After polls closed across France at 8 p.m. local time (2 p.m. ET), polling companies Opinionway, Harris and Ifop worked with media organizations to publish projected results based on early voting patterns. This method has accurately predicted French elections in the past.
The final result will be announced by the country’s interior ministry on Monday.
Opinion polls put Macron about 10 points ahead in the campaign’s final days — too close for comfort for a leader who consistently urged voters not to be complacent in the face of Le Pen’s far-right threat.
The campaign was beset by apathy, with many voters dissatisfied with either candidate.

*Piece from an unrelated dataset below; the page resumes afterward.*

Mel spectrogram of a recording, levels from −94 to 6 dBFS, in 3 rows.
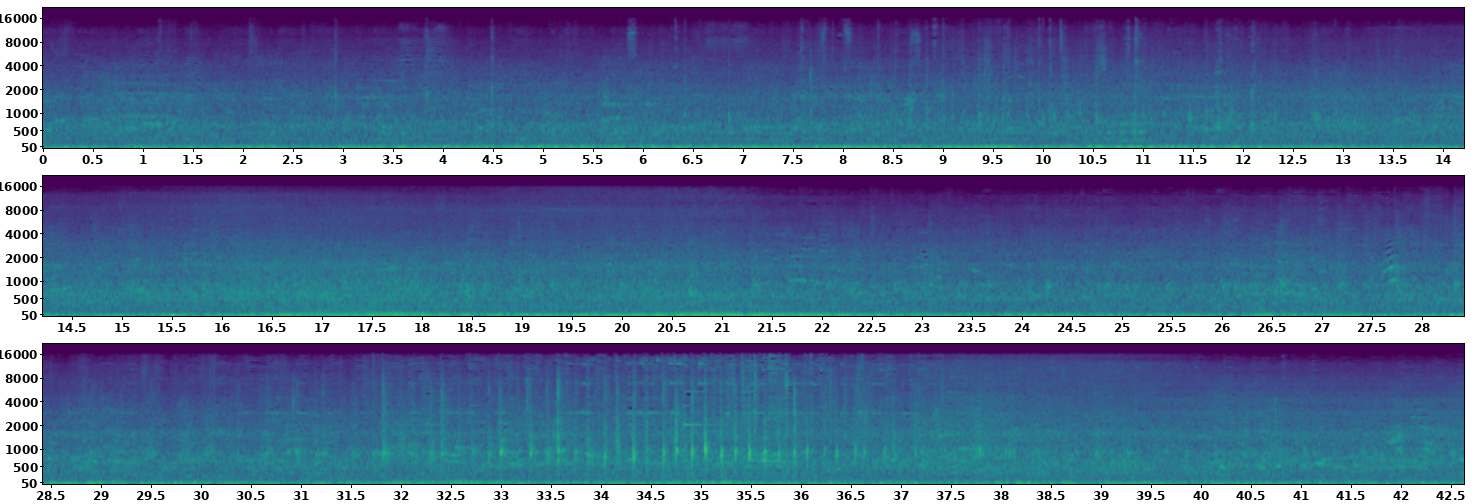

With just three hours before the last voting stations closed, turnout was 63 percent — down two points compared with the same time five years ago.
But ultimately Macron, 44, looks to have won a clear victory that surpassed those polls, surging in the final stages to earn five more years at the helm of the European power.
He will become the first president since Jacques Chirac two decades ago to secure a second term in office, but must now confront domestic dissatisfaction as well as the effects of both the Covid-19 pandemic and the ongoing war on the continent.
Both candidates were pinning their hopes on attracting some of the 7.7 million voters who initially backed the firebrand socialist candidate Jean-Luc Melenchon, who came third in the first round of the election on April 10.
Le Pen’s performance in this election shows how much France has changed politically, with mainstream center-left and center-right parties obliterated in the first round.
In 2002, Chirac won a landslide 82 percent victory over Jean-Marie Le Pen, Marine’s father, in a swell of opposition to his hardline anti-immigration stance.
In recent years she has sought to soften her image and distance her party from her family’s often toxic political legacy and association with Holocaust denial.
Associated Press contributed.